Boy Scouts of America (march)

Summary

Boy Scouts of America is a march composed by John Philip Sousa in 1916 upon the request of Charles D. Hart. Sousa dedicated it to the Boy Scouts of America. It was premiered in October 1916 at the Metropolitan Opera House. The cover sheet features a photograph of a statuette R. Tait McKenzie's The Ideal Scout. It is considered one of the best marches Sousa ever composed, with The Reading Times writing that the march proved that the "noted composer still retains the name of 'March King'".[1]

Boy Scouts of America
March by John Philip Sousa
Boy Scouts of America 1 (cropped).jpg
Original music sheet cover
Composed1916
DedicationBoy Scouts of America
Audio sample
"Boy Scouts of America" as performed by the United States Marine Band.
  • file
  • help

BackgroundEdit

John Philip Sousa was an American composer and conductor. He served as the director of the United States Marine Band from 1880 to 1892. During his tenure, he was popularly referred to as the "March King".[2] In 1892, after leaving the marine band, Sousa started his own band, which he later called "Sousa's Band".[3]: 17  The Boy Scouts of America was formed in 1910; Sousa considered it a "wonderful and powerful force toward the making of true Americanism and good citizens".[4]: 5 

HistoryEdit

CompositionEdit

On the request of Charles D. Hart, a physician[5] and president of the Philadelphia scout organization, Sousa composed a march titled "Boy Scouts of America" and dedicated it to the Boy Scouts.[6]: 43  It was first rehearsed on October 20, 1916, at the Metropolitan Opera House, and received its first public hearing there later that month.[4]: 5 

Soon after its premiere, it was considered one of the best marches Sousa ever composed.[7]: 8  An early review wrote that[8] the march "... absolutely breathes the boy; it visualizes the supple step of the boy marching, and not the heavy tread of the man."[9] The Reading Times wrote that the march proved that the "noted composer still retains the name of 'March King'".[1] The cover page of the music sheet features a photograph of a statuette of The Ideal Scout by R. Tait McKenzie,[4]: 5  which Hart had gifted to Sousa.[6]: 43  Booth Tarkington was initially selected to write the lyrics,[4]: 5  but the Marine Band claims that there is no evidence that he wrote any. The Boy Scouts announced that the march would be adopted as their official march, but it never was. Thanking Sousa for the march, the Boy Scouts gifted Sousa a "silver loving cup" on November 6, 1916, Sousa's sixty-second birthday.[9]
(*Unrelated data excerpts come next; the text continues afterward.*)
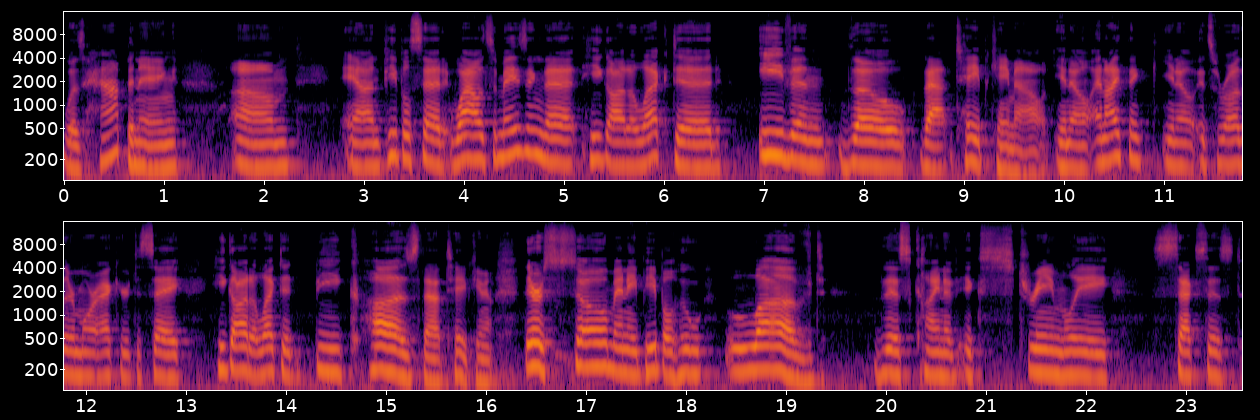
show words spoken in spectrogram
was happening. Um, and people said, wow, it's amazing that he got elected even though that tape came out, you know. And I think, you know, it's rather more accurate to say he got elected because that tape came out. There are so many people who loved this kind of extremely sexist,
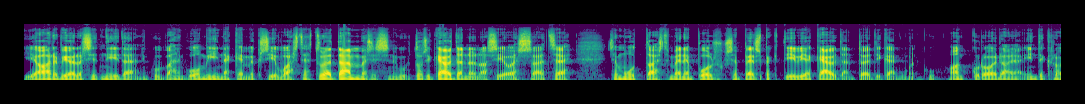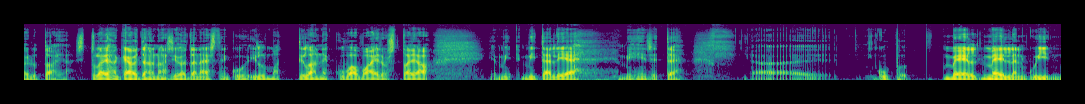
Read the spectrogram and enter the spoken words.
ja arvioida sit niitä niin kuin, vähän niin kuin omiin näkemyksiin vasta. Se tulee tämmöisissä niin kuin, tosi käytännön asioissa, että se, se muuttaa sitten meidän puolustuksen perspektiiviä ja käytäntöä, että ikään kuin, niin kuin ankkuroidaan ja integroidutaan. Ja sitten tulee ihan käytännön asioita näistä niin kuin ilmatilannekuvan vaihdosta ja, ja mi, mitä lie, mihin sitten niin kuin meillä, meillä niin, kuin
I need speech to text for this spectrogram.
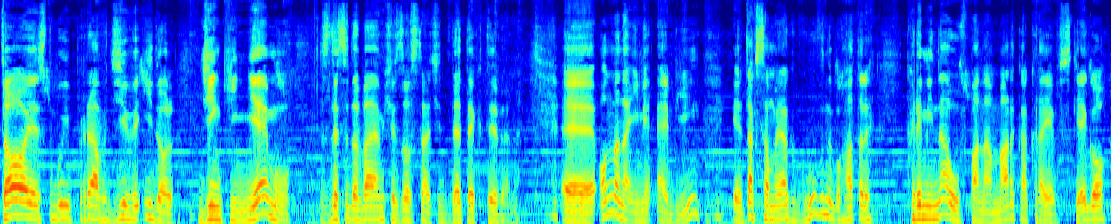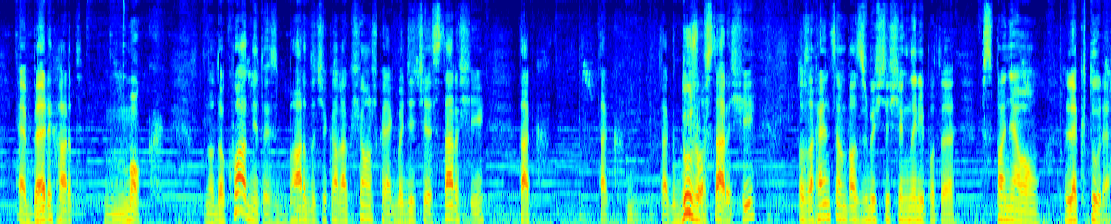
to jest mój prawdziwy idol. Dzięki niemu zdecydowałem się zostać detektywem. E, on ma na imię Ebi, e, tak samo jak główny bohater kryminałów pana Marka Krajewskiego, Eberhard Mock. No dokładnie, to jest bardzo ciekawa książka. Jak będziecie starsi, tak, tak, tak dużo starsi, to zachęcam Was, żebyście sięgnęli po tę wspaniałą lekturę.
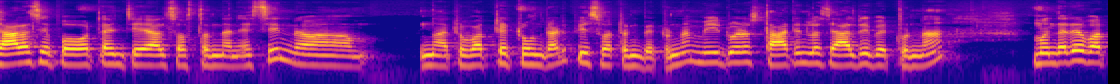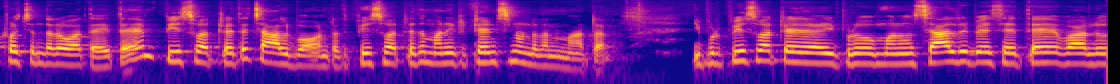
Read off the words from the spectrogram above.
చాలాసేపు ఓవర్ టైం చేయాల్సి వస్తుంది అనేసి నాకు వర్క్ ఎక్కువ ఉంది కాబట్టి పీస్ వర్క్ అని పెట్టున్నా. మీకు కూడా స్టార్టింగ్లో శాలరీ పెట్టున్నా. మన దగ్గర వర్క్ వచ్చిన తర్వాత అయితే పీస్ వర్క్ అయితే చాలా బాగుంటుంది. పీస్ వర్క్ అయితే మనకి టెన్షన్ ఉండదు అనమాట ఇప్పుడు పీస్ వర్క్ ఇప్పుడు మనం శాలరీ బేస్ అయితే వాళ్ళు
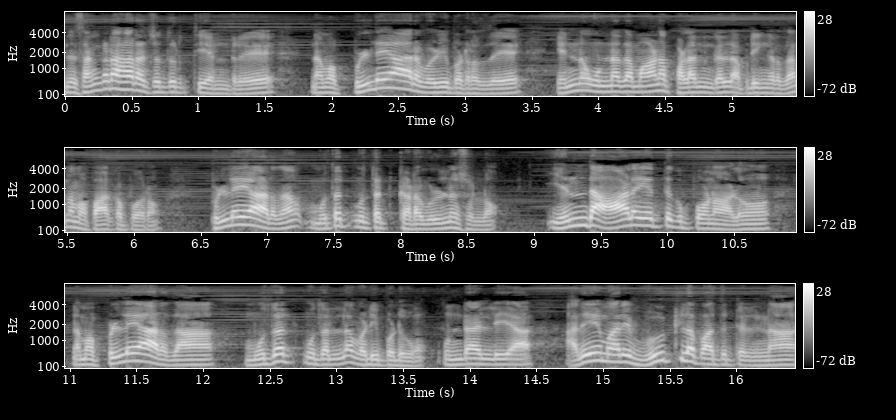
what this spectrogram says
இந்த சங்கடஹர சதுர்த்தி அன்று நம்ம பிள்ளையாரை வழிபடுறது என்ன உன்னதமான பலன்கள் அப்படிங்கிறத நம்ம பார்க்க போகிறோம் பிள்ளையார் தான் முதற் முதற் கடவுள்னு சொல்லும். எந்த ஆலயத்துக்கு போனாலும் நம்ம பிள்ளையார் தான் முதற் முதல்ல வழிபடுவோம். உண்டா இல்லையா? அதே மாதிரி வீட்டில் பார்த்துட்டோம்னா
Structure and analysisEdit

The structure of the march, according to the Marine Band's score is:[10]: 2–3 

  • Introduction (m. 1–4)
  • First strain (m. 4–36)
  • Second strain (m. 36–44)
  • First strain reprise (m. 44–76)
  • Trio (m. 77–108)
  • Break strain (m. 108–124)
  • Final strain (m. 125–157)

The introduction begins at the suggested tempo of 122 beats-per-minute. The following first strain immediately drops to mezzo-forte (mf). The percussion accent in m. 28 is stronger than those preceding it, and the subito forzato (sfz) in m. 32 is strongest of all. The second strain features the piccolos. Flutes and cymbals are tacet, while the horns and low brass are played softly. The first strain is repeated after the second strain. E♭ Clarinet, cornets, trombones, and most of the percussion instruments are tacet in the trio section. In the break strain, the cornets and the snare drum is rejoined at fortissimo (ff). Flams are also added to the snare drums. The trio melody without the slurs returns during the final strain. Though they are tacet for most of the part, the cornets and snare drum are played from m. 156.[10]: 2–3 

InstrumentationEdit

The score released by the Marine Band has the following instruments:[10]: 2 

See alsoEdit

ReferencesEdit

  1. ^ a b Devlin, R. (March 29, 2017). "Reading Eagle, Pa., History Book column". Tribune Content Agency. ProQuest 1881807622.
  2. ^ Allsen, J. Michael (2000) [1999]. "Sousa, John Philip". American National Biography. Oxford University Press. doi:10.1093/anb/9780198606697.article.1801080. ISBN 978-0-19-860669-7. Archived from the original on November 6, 2020. Retrieved January 14, 2022.
  3. ^ Bierley, Paul E. (2006). The Incredible Band of John Philip Sousa. University of Illinois Press. ISBN 978-0-252-03147-2. LCCN 2006011277. OL 9859624M. Retrieved January 14, 2022.
  4. ^ a b c d "The March King Writes March for Boy Scouts". Scouting. March 1, 1917. Retrieved January 17, 2022.
  5. ^ "Dr. C. D. Hart Dead; Boy Scout Leader". The New York Times. February 16, 1951. Retrieved January 18, 2022.
  6. ^ a b Bierley, Paul E (1984). The Works of John Philip Sousa. Integrity Press. ISBN 978-0-918048-04-2. LCCN 84080665. OL 2876313M. Retrieved January 14, 2022.
  7. ^ Wendell, Bryan (2016). "Sousa once wrote a 'Boy Scouts' march". Scouting. Vol. 104, no. 2. ISSN 0036-9500.
  8. ^ "Cameron University Concert band and 77th Army Band for Historical Sousa Concert". Federal News Service. April 12, 2021. ProQuest 2511739616.
  9. ^ a b "'Boy Scouts of America March' (1916)". United States Marine Band. Archived from the original on April 13, 2018. Retrieved January 18, 2022.
  10. ^ a b c "Boy Scouts of America (score)" (PDF). United States Marine Band. 2018. Archived (PDF) from the original on June 9, 2019. Retrieved January 18, 2022.

External linksEdit

  • Official music score — via United States Marine band
  •   Media related to Boy Scouts of America at Wikimedia Commons